In the evening we had the first heat of the Singer of the World, in which we saw two singers we had already seen in the song prize heats.One of these, a Bulgarian soprano called Maria Radoeva, had made very little impression earlier. I liked her more here: her performance of Semiramide's Bel raggio lusinghier seemed quite accomplished, if characterless. But perhaps no characterisation is better than the wrong kind: she portrayed Musetta, in Quando m'en vo', as a rather coy little flirt, not a commanding presence at all.
Of the others, Anna Leese (a soprano from New Zealand) and Vazgen Ghazaryan (an Armenian bass) both had lovely voices - the latter's seemed particularly suited to the two Verdi arias he sang from Simon Boccanegra and Macbeth. They also had nice stage presence. But they seemed rather overwhelmed by the occasion, or perhaps by the orchestra, which occasionally drowned them out.
My only problem with the performance of the Russian mezzo Olesya Petrova in the song prize heat had been that she didn't sound much like a lieder singer. But without any doubt she is an opera singer. Her voice is fabulous and her involvement in her roles was total. She sang Adieu forets from Tchaikovsky's Maid of Orleans, Acerba volutta from Adriana Lecouvreur, and the kind of performance of Mon coeur s'ouvre a ta voix that one dreams of hearing. She set the hall alight, and was a very popular winner.
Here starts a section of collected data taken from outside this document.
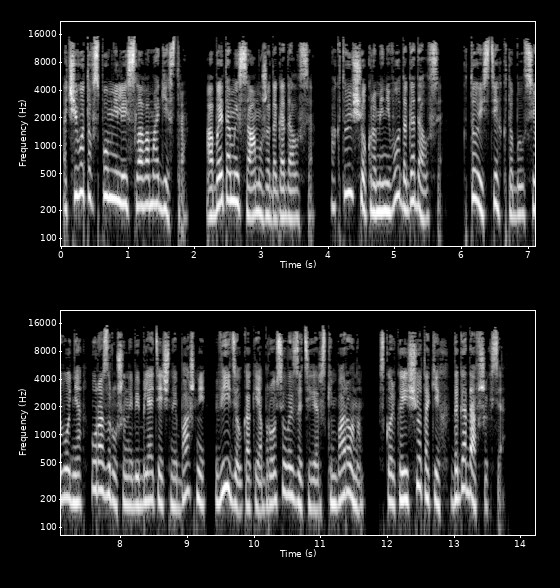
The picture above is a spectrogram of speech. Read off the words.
Отчего-то вспомнились слова магистра. Об этом и сам уже догадался. А кто еще, кроме него, догадался? Кто из тех, кто был сегодня у разрушенной библиотечной башни, видел, как я бросилась за Тиерским бароном? Сколько еще таких догадавшихся?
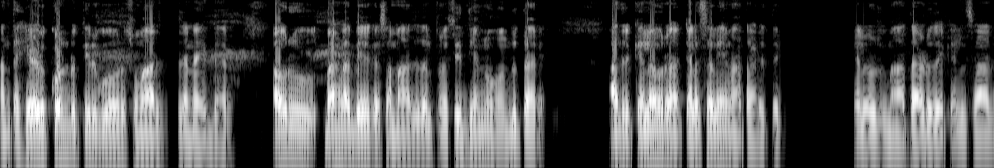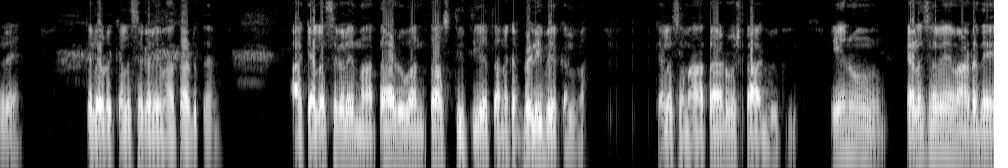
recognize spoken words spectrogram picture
ಅಂತ ಹೇಳಿಕೊಂಡು ತಿರುಗುವವರು ಸುಮಾರು ಜನ ಇದ್ದಾರೆ. ಅವರು ಬಹಳ ಬೇಗ ಸಮಾಜದಲ್ಲಿ ಪ್ರಸಿದ್ಧಿಯನ್ನು ಹೊಂದುತ್ತಾರೆ. ಆದರೆ ಕೆಲವರ ಕೆಲಸವೇ ಮಾತಾಡುತ್ತೆ. ಕೆಲವರು ಮಾತಾಡುವುದೇ ಕೆಲಸ ಆದ್ರೆ ಕೆಲವರ ಕೆಲಸಗಳೇ ಮಾತಾಡ್ತಾರೆ. ಆ ಕೆಲಸಗಳೇ ಮಾತಾಡುವಂತಹ ಸ್ಥಿತಿಯ ತನಕ ಬೆಳಿಬೇಕಲ್ವಾ? ಕೆಲಸ ಮಾತಾಡುವಷ್ಟು ಆಗ್ಬೇಕು. ಏನು ಕೆಲಸವೇ ಮಾಡದೆ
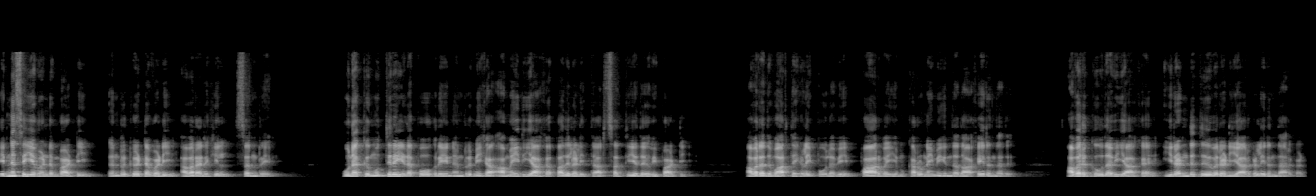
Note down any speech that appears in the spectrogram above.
என்ன செய்ய வேண்டும் பாட்டி? என்று கேட்டபடி அவர் அருகில் சென்றேன். உனக்கு முத்திரையிடப் போகிறேன் என்று மிக அமைதியாக பதிலளித்தார் சத்தியதேவி பாட்டி. அவரது வார்த்தைகளைப் போலவே பார்வையும் கருணை மிகுந்ததாக இருந்தது. அவருக்கு உதவியாக இரண்டு தேவரடியார்கள் இருந்தார்கள்.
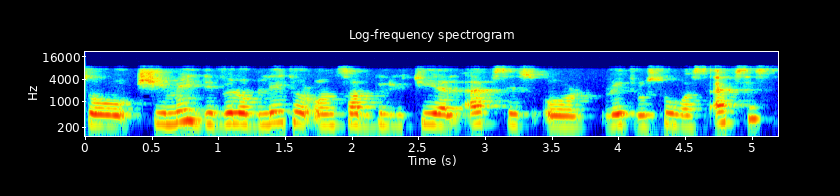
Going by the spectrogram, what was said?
so she may develop later on subgluteal abscess or retropsoas abscess.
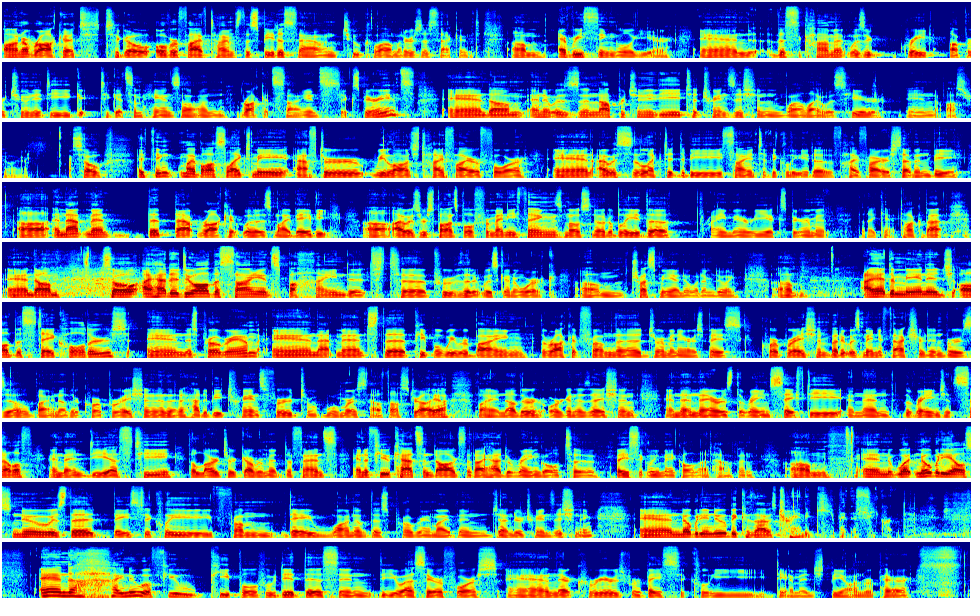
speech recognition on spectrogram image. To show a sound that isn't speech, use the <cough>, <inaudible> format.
on a rocket to go over five times the speed of sound, two kilometers a second, um, every single year. And this comet was a great opportunity get, to get some hands-on rocket science experience, and um, and it was an opportunity to transition while I was here in Australia. So I think my boss liked me after we launched HiFire 4, and I was selected to be scientific lead of HiFire 7B. Uh, and that meant that that rocket was my baby. Uh, I was responsible for many things, most notably the primary experiment that I can't talk about. And um, so I had to do all the science behind it to prove that it was going to work. Um, trust me, I know what I'm doing. I had to manage all the stakeholders in this program, and that meant the people we were buying the rocket from, the German Aerospace Corporation, but it was manufactured in Brazil by another corporation, and then it had to be transferred to Woomera, South Australia, by another organization. And then there is the range safety, and then the range itself, and then DST, the larger government defense, and a few cats and dogs that I had to wrangle to basically make all that happen. Um, and what nobody else knew is that basically from day one of this program, I've been gender transitioning. And nobody knew because I was trying to keep it a secret. And uh, I knew a few people who did this in the US Air Force, and their careers were basically damaged beyond repair.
The final heat of the Song Prize produced another star in the form of the Irish mezzo Maire Flavin. She was poised and totally in command of her performance, for the most part standing very still. But if this makes her sound cold and formal I've given the wrong impression because she had a great gift for communicating a wide range of emotions. I sometimes wonder why singers feel compelled to include humourous songs, because often the result seems forced, but her performance of Rosenthal's La souris d'Angleterre was perfectly judged. She ended with an unaccompanied version of The Lake Isle of Innisfree by Philip Martin, a contemporary Irish composer I hadn't come across before. She sang this simply, giving full value to the words, and with great feeling. (Seated where I was, I could see that Simon Lepper was accompanying her closely in spirit, if not on the keyboard.)
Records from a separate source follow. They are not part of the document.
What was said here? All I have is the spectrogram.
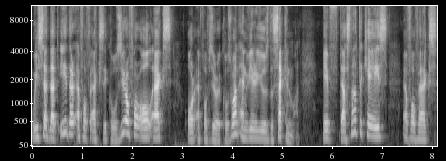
we said that either f of x equals 0 for all x or f of 0 equals 1, and we use the second one. If that's not the case, f of x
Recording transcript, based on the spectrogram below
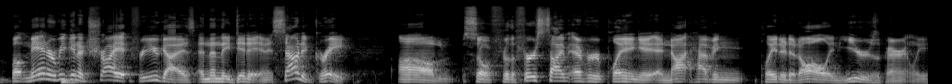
but man, are we gonna try it for you guys? And then they did it, and it sounded great. Um, so for the first time ever playing it and not having played it at all in years, apparently,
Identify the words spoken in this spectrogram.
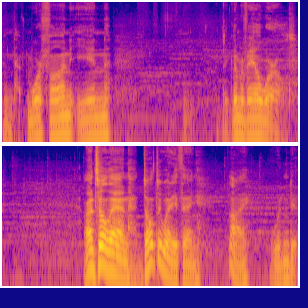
and have more fun in the Glimmervale world. Until then, don't do anything I wouldn't do.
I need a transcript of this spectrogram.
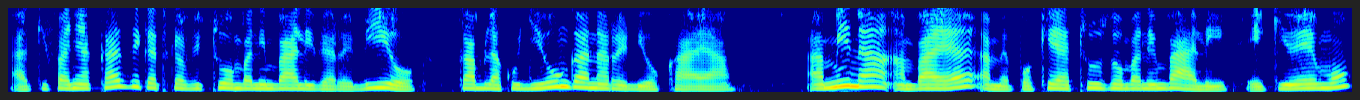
akifanya kazi katika vituo mbalimbali vya redio kabla ya kujiunga na redio Kaya. Amina ambaye amepokea tuzo mbalimbali ikiwemo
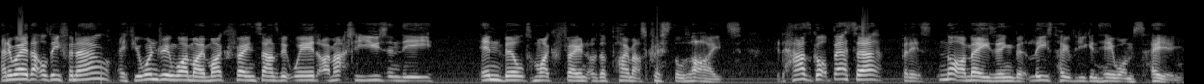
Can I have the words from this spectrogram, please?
Anyway, that'll do for now. If you're wondering why my microphone sounds a bit weird, I'm actually using the inbuilt microphone of the Pimax Crystal Light. It has got better, but it's not amazing, but at least hopefully you can hear what I'm saying.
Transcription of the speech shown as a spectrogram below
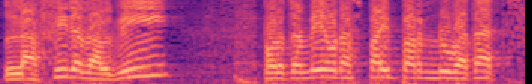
la Fira del Vi, però també hi haurà espai per novetats.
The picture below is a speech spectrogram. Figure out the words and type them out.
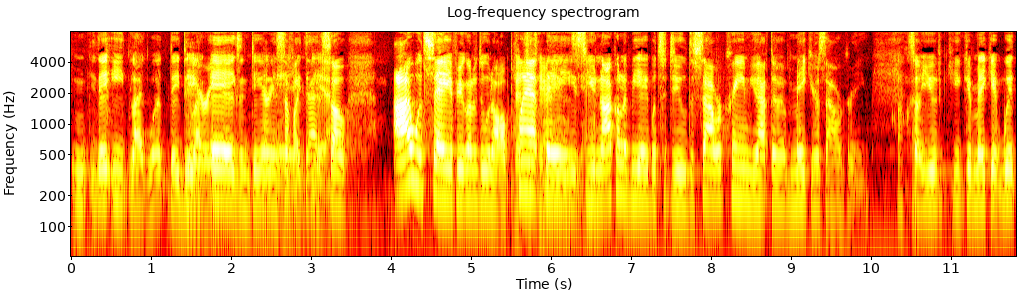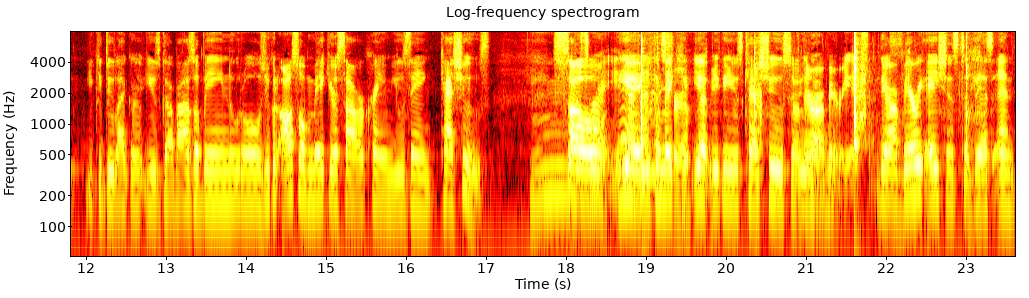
they eat like what they do dairy. like eggs and dairy and, and stuff eggs, like that. Yeah. So I would say if you're going to do it all plant based, yeah. you're not going to be able to do the sour cream. You have to make your sour cream. Okay. So you you can make it with you could do like a, use garbanzo bean noodles. You could also make your sour cream using cashews. Mm, so right. yeah, yeah you can make it, yep you can use cashews. So there are variations. There are variations to this, and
She was clearly the audience's favourite but we also had a charming and sincere performance by Hye Jung Lee, a South Korean soprano, of a nicely varied programme which included two very well-delivered songs in English - Sweeter than Roses, and Old Sir Faulk.
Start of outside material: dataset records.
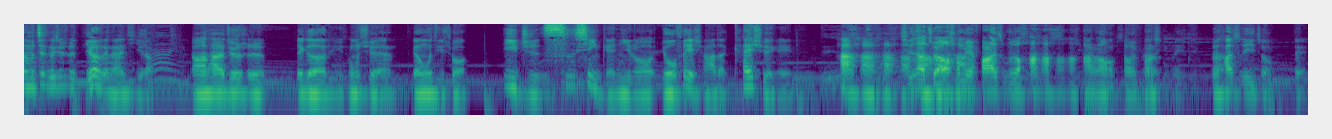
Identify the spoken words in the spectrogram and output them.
那么这个就是第二个难题了。然后他就是这个女同学跟乌迪说，地址私信给你喽，邮费啥的开学给你，哈哈哈哈。其实他主要后面发了这么多哈哈哈哈哈，让我稍微放心了一点。我觉得他是一种对，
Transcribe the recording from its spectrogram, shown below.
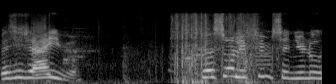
Vas-y, j'arrive. De toute façon, les fumes, c'est nulos.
The audience also liked the American soprano who finished the recital, Leah Crocetto, demonstrating once again that tastes can vary, as she did nothing for me.
However, the jury in its collective wisdom has placed Leah Crocetto in the final, together with Maire Flavin, the Swiss soprano Olga Kindler, the Ukrainian baritone Andrei Bondarenko, and the Moldovan soprano Valentina Nafornita. The announcement of Valentina's name was received by the audience with audible surprise, which of course the jury will have been aware of as its members were standing on the stage looking down at us. My hunch is that the winner will be Maire Flavin or Andrei Bondarenko - but what do I know about it?
I'm upset that the Chinese and Russian singers weren't selected. As it happens, I heard Olesya's performance on the Radio 3 lunchtime broadcast just before setting out for the theatre, and was again struck by her powerful and very personal performance of the Tchaikovsky song. We'll be hearing Wang Lifu this evening in Round 2 of the main competition, performing Mozart, Mahler and Verdi. Go for it Wang! (or should I call him Lifu?)"